Brighton SEO - 5 Key Takeaways
Last month, we were lucky enough to get tickets for Brighton SEO; the now-infamous conference where search and digital marketers get together twice a year and the tickets sell out in seconds! Although the day was packed full of SEO and content tips and tricks, we've selected some of our favourites as top 5 takeaways for you. (We're talking information takeaways here, rather than the food kind, although we can vouch for Brighton seafront's fish and chips!)
1. Compelling headlines without clickbait
Our highlight of the day came from keynote speaker and author of 'Webs of Influence,' Nathalie Nahai. Nathalie used the rules of neuropsychology to explain how to create persuasive content, looking at tailoring content to the five main personality traits as audiences.
She identified examples of trigger words that identifies a psychological reaction, encouraging the viewer to read or open the article (i.e. examples of clickbait headlines or calls to action). Running through a headline 'formula' of how to do this, Nathalie then identified the key difference that separates compelling titles from clickbait titles.
So essentially, persuasive headlines actually deliver on their promise and offer value to the reader, whereas clickbait headlines simply pull the viewer in and the content doesn't match expectations or deliver value. Which would you choose; noone likes clickbait!
Nathalie's session on 'Creating Persuasive Content' can be viewed below;
2. Enlicit chemical reactions
Natalie Jones' earlier session on 'Inbound Comedy' took some of these elements of building trust and engaging the audience with humour through to some practical demonstrations to show how we get a dopamine hit simply by watching something unexpected but funny unfold. This chemical reaction creates a rush that not only makes us laugh and makes us feel more alert, but also when coupled with the right reinforcements, makes us as a customer feel more engaged. Of course, we then know that over time as a brand we can build up a relationship with our customer and turn this good feeling into reward.
3. Sell your story first
Stephanie Chitty from Dark Star Brewing spoke with a classic lesson on the power of storytelling in marketing. Based on the South-East coast of England, the 22-year old brewing company has grown from humble beginnings to a popular real-ale pub chain.
With an average pint or bottle coming in around the £2 mark, Stephanie explained how she turned around a plan to launch a specialist new beer to the range which cost punters £9 for just a half-pint. The initial launch of showing the beer available as part of the normal range behind the bar with this price tag understandably was met with some negative feedback, with customers questioning why it was so expensive.
However, by re-positioning the new beer as an exclusive product with limited availability, and removing it from the bar, with a 'by request only' limited-edition notice, customers' interest peaked. As there was very little information available about the new product, other than a small blackboard on the wall, customers who were interested needed to ask the barman about it - at which point they could tell the story, showing their expertise, and build the relationship before revealing the price. It's easy to see how this re-positioning turned around sales with a fairly simple trick!
4. Apply the 80/20 rule to your own business

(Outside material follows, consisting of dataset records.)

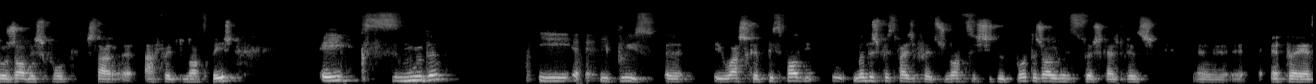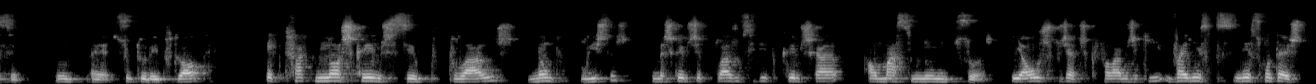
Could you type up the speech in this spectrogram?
os jovens que vão estar à frente do nosso país. É aí que se muda e, e por isso eh, eu acho que a principal, uma das principais diferenças do nosso Instituto para outras organizações que às vezes aparecem, uh, sobretudo em Portugal, é que de facto nós queremos ser populares, não populistas, mas queremos ser populares no sentido que queremos chegar ao máximo número de pessoas. E alguns projetos que falámos aqui vai nesse, nesse contexto.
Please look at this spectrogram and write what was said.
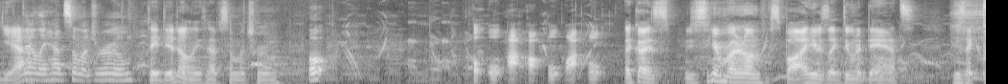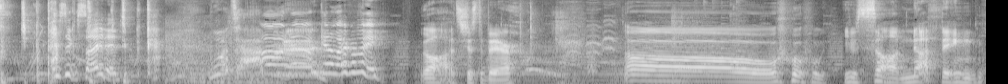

Rhys Jackson from Rocketmill used the 80/20 rule to calculate if 80% of revenue really came from 20% of customers. Although the figure came out at closer to 50%, slicing up and analysing transactional data is a must for any business, e-commerce or otherwise. Some of his tips on audience segmentation between Google Analytics data and geo-demographic data are well worth checking out, too (download his presentation here).
5. Join the dots
In the analytics track, Arianne Donoghue from icelolly.com ran through the benefits the company has seen since implementing Google Analytics 360 Suite. Other platforms offer the ability to analyse success across multiple channels, but the premium version of GA is built for enterprise-level integrations. The tool captures more hits, custom dimensions and stretches beyond just sampled data. As you'd expect, there is a heavy attribution element, and Big Query allows businesses with an in-house IT team to use a "SQL-like syntax to query all of your Analytics data", saving time overall and adding value.
Whether or not your business (or that of your client) is in a position to invest in Google Analytics 360 Suite, it's a critical reminder of the power of the Google tools, and how important it is to review analytics regularly to make data-driven informed decisions. Often there can be a wealth of surprises and customer information in Google Analytics which, when analysed, help to ensure the business is reacting to how the site and content is being engaged with. Those who can join the dots between these opportunities and across multiple channels are far more likely to be aligned to grow the business.
Did you attend Brighton SEO this April and have any other key takeaways to share? Are you hoping to attend the new, bigger venue, in September?
Note - We attended many of the breakout tracks on analytics, content and e-commerce due to our focus on these areas. If you'd like to find out more from the keynote sessions from Brighton SEO April 2016, these can be viewed on our YouTube playlist.